Rocky first appeared in all its colourful glory on one of the world’s first satellite broadcasts in 1967. On a groundbreaking program called Our World, The Beatles performed “All You Need Is Love” and Rocky shined brightly.
In the remaining Beatles years, Rocky was mainly reserved for studio and recording use, featuring on more iconic tracks like “Strawberry Fields Forever” and “Hey Jude”. However, post-Beatles Harrison made much more use of it on stage.
It was in those last few Beatles years, around ’69-’70 that George began playing slide styles on Rocky. In fact, he learned from accomplished guitarist Ry Cooder, who taught him to jack up the bridge of his guitar and use thicker gauge strings to draw out better sounds.
The guitar itself…
Now that we know the story of Rocky, it’s time to examine that guitar itself. As a 1961 model Stratocaster, it has some characteristics that you wouldn’t usually find on a modern version.
Equipped with the vintage-style tuning machines and a bridge (with cover!) that were typical of guitars of the era, it has that undeniable Fender class.
The sounds it generated were courtesy of a trio of single coils wound by Fender pickup master Abigail Ybarra.
These hand-wound and wired pickups created a bespoke tone that you just don’t get out of machine-wound modern versions.
Yet another individual attribute of the Rocky is its asymmetrically shaped maple neck, again, something you wouldn’t find on a modern Strat. Coupled with its unique blend of birds eye and flamed maple wood, it’s a true relic of the period.
Where is it today?
After George passed, Rocky fell into the care of his estate. Harrison’s son Dhani now looks after the veteran guitar, as well as the rest of his father’s collection. As it happens, Dhani was gracious enough to lend out the original to Fender a few years ago.

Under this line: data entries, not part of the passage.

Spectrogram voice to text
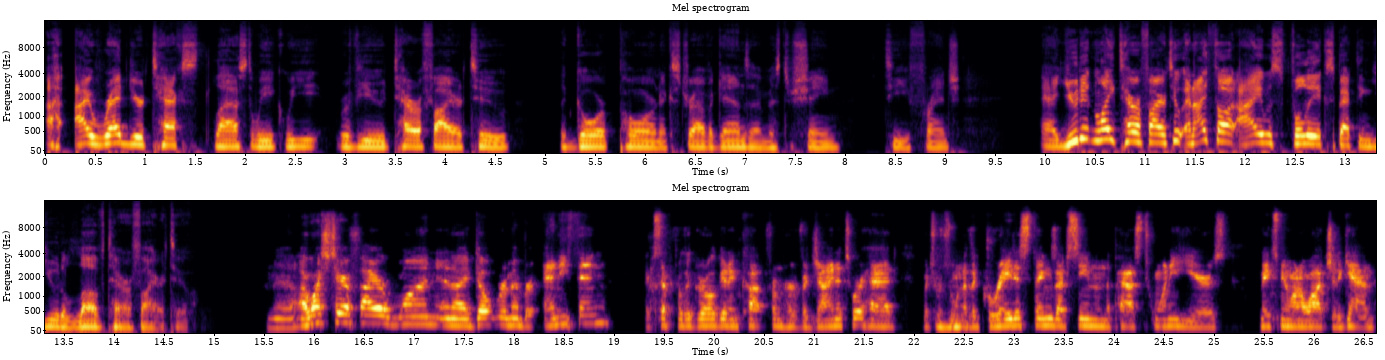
I, I read your text last week. We reviewed Terrifier 2, the gore porn extravaganza, Mr. Shane T. French. And you didn't like Terrifier 2, and I thought I was fully expecting you to love Terrifier 2. No, I watched Terrifier one, and I don't remember anything except for the girl getting cut from her vagina to her head, which was one mm-hmm. of the greatest things I've seen in the past twenty years. Makes me want to watch it again.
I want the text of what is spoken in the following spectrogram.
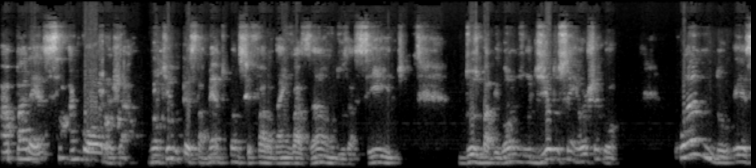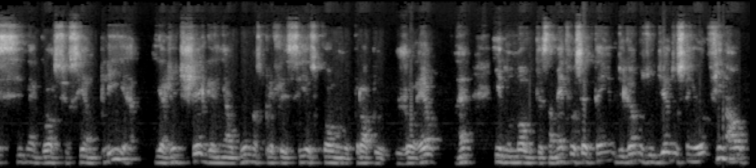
aparece agora já. No Antigo Testamento, quando se fala da invasão dos assírios, dos babilônios, o dia do Senhor chegou. Quando esse negócio se amplia, e a gente chega em algumas profecias, como no próprio Joel, né, e no Novo Testamento, você tem, digamos, o dia do Senhor final.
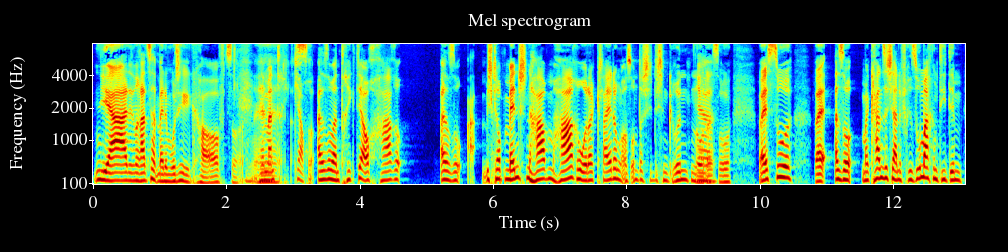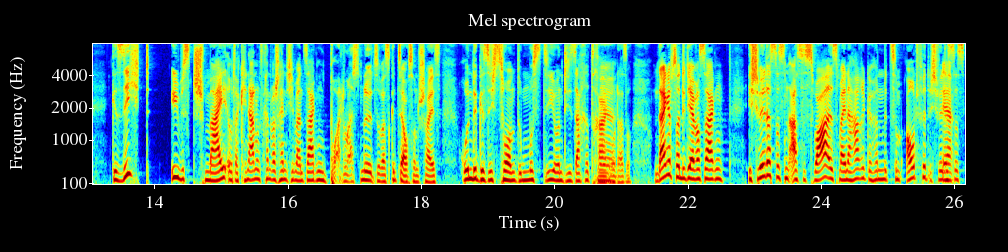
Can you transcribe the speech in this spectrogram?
ja, den Ranz hat meine Mutti gekauft. So, Ja, man äh, trägt ja auch, also man trägt ja auch Haare. Also, ich glaube, Menschen haben Haare oder Kleidung aus unterschiedlichen Gründen Ja. oder so. Weißt du? Weil, also, man kann sich ja eine Frisur machen, die dem Gesicht übelst schmeißt, oder keine Ahnung, es kann wahrscheinlich jemand sagen, boah, du hast nö, sowas gibt's ja auch so einen Scheiß. Runde Gesichtsform, du musst die und die Sache tragen Ja. oder so. Und dann gibt's Leute, die einfach sagen, ich will, dass das ein Accessoire ist, meine Haare gehören mit zum Outfit, ich will, Ja. dass das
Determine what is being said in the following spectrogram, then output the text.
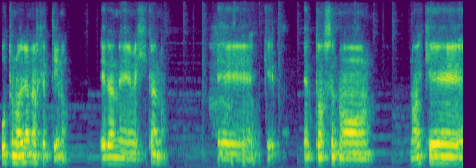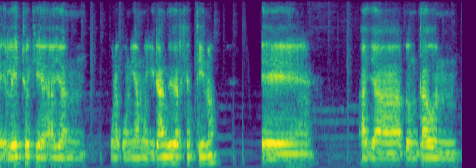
justo no eran argentinos, eran eh, mexicanos. que, entonces no, no es que el hecho de que hayan una comunidad muy grande de argentinos haya redundado en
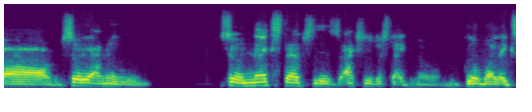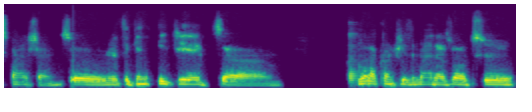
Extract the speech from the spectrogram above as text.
Um, so yeah, I mean, so next steps is actually just like you know global expansion. So we're taking Egypt, um, other countries in mind as well too.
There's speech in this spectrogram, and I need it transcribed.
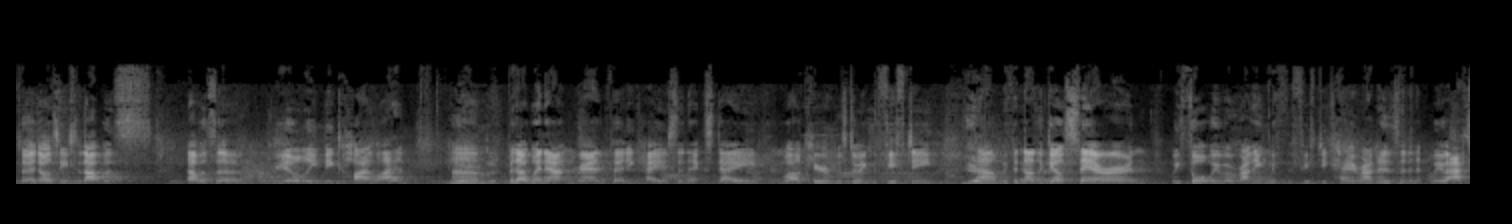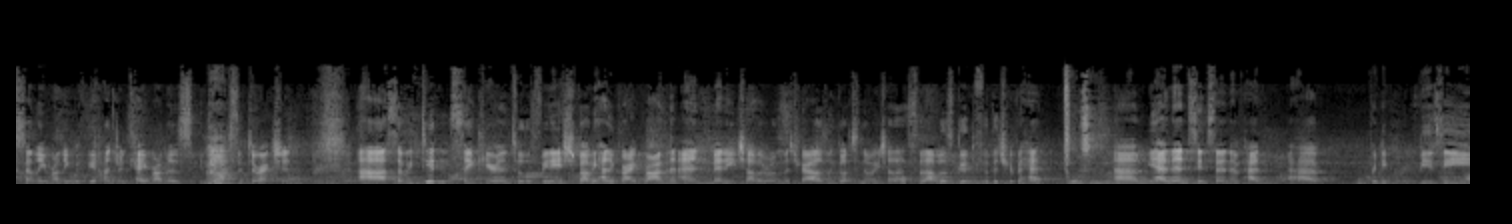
third Aussie. So that was that was a really big highlight. Yeah. Um, but I went out and ran 30 k's the next day while Kieran was doing the 50 Yeah. um, with another girl, Sarah, and we thought we were running with the 50k runners, and we were accidentally running with the 100k runners in the opposite direction. Uh, so we didn't see Kieran until the finish, but we had a great run and met each other on the trails and got to know each other. So that was good for the trip ahead. Awesome. Um, yeah, and then since then I've had a pretty busy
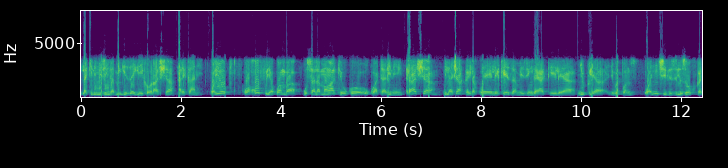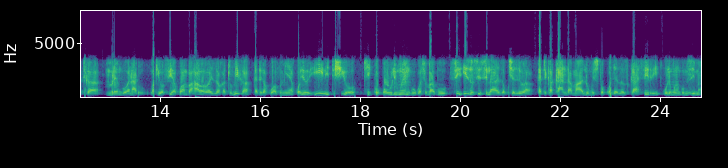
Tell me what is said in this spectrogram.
lakini mizinga mingi zaidi iko Russia, Marekani. Kwa hiyo kwa hofu ya kwamba usalama wake uko uko hatarini, Russia bila shaka itakuwa yaelekeza mizinga yake ile ya nuclear weapons kwa nchi zilizoko katika mrengo wa NATO, wakihofia kwamba hawa waweza wakatumika katika kuwavamia. Kwa hiyo hii ni tishio kiko kwa ulimwengu, kwa sababu si hizo si silaha za kuchezewa katika kanda maalum, isipokuwa zinaweza zikaathiri ulimwengu mzima.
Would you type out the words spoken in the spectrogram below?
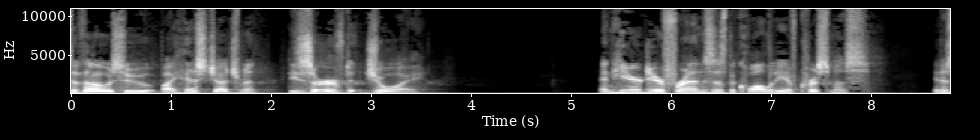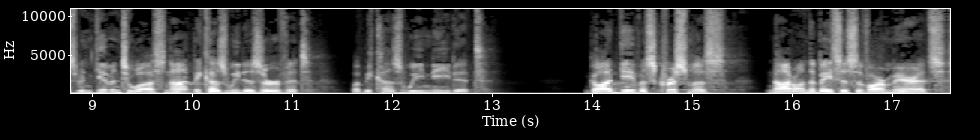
to those who, by his judgment, deserved joy. And here, dear friends, is the quality of Christmas. It has been given to us not because we deserve it, but because we need it. God gave us Christmas not on the basis of our merits,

At their renowned Custom Shop, Fender were able to examine every inch of the instrument, in order to replicate its style, spirit, and most importantly, sound.
The result was a line of around 100 stunning clones.
The Fender Custom Shop tribute…
It’s hard to overstate the stunning job that Fender’s Custom Shop did in making replica Rockys.
Every detail, scar, and chip of paint was accounted for. Even the worn Grimwoods decal was properly aged and perfectly mimicked on their tribute models. And to get it sounding just right, they even brought Abigail Ybarra out of retirement. She was able to custom wind all the pickups in the run to capture that authentic tone.
Of course, such craftsmanship, skill, and attention to detail took exhaustive hours of labour to achieve. And so the Custom Shop was priced accordingly… at an eye-wateringly expensive $25,000 when they were released. Unfortunately, this meant that the instrument was beyond the grasp of many players.
In addition to its limited release, with around 100 being built, it would have been very difficult to obtain one even if you were prepared to spend the money!
But – and yes, there’s a but – for all the George Harrison, Beatles, and Rocky fans (as well as tasteful folks who want a multicoloured dayglo Strat) who still want their own version, Fender have listened, and Fender have delivered!
Introducing the new Rocky Stratocaster
Inspired by the original and influenced by the Custom Shop, Fender now present an affordable and excellent tribute to the revered Rocky. Complete with all the visual bombast and psychedelic vibrancy that made the original so special, this new Strat places the soul and character of one of George’s favourite guitars into your hands.
It also gives you that classic ‘60s Strat sound which made Rocky pop on all those Beatles songs. A trio of ‘60s voiced single coils puts the chime and cluck of the vintage guitars at your disposal, while the period-accurate hardware gives it a truly authentic feel.
And now that you know the story behind this grail of guitardom, it’ll make getting your own even more special.
Complete the look
Once you’ve got the kaleidoscopic Rocky in your hands, you might want a set of suitably matching accessories to complete the ensemble. Fender have thought of it all, and have released a line of Rocky accessories – including a strap and cable – to truly amp up the polychromatic style.
Find out more
If you’ve enjoyed reading the story of George’s Rocky, why not find out about John Lennon and his Epiphone Casino? Or take a look at our range of Artist Stratocasters for even more history to explore.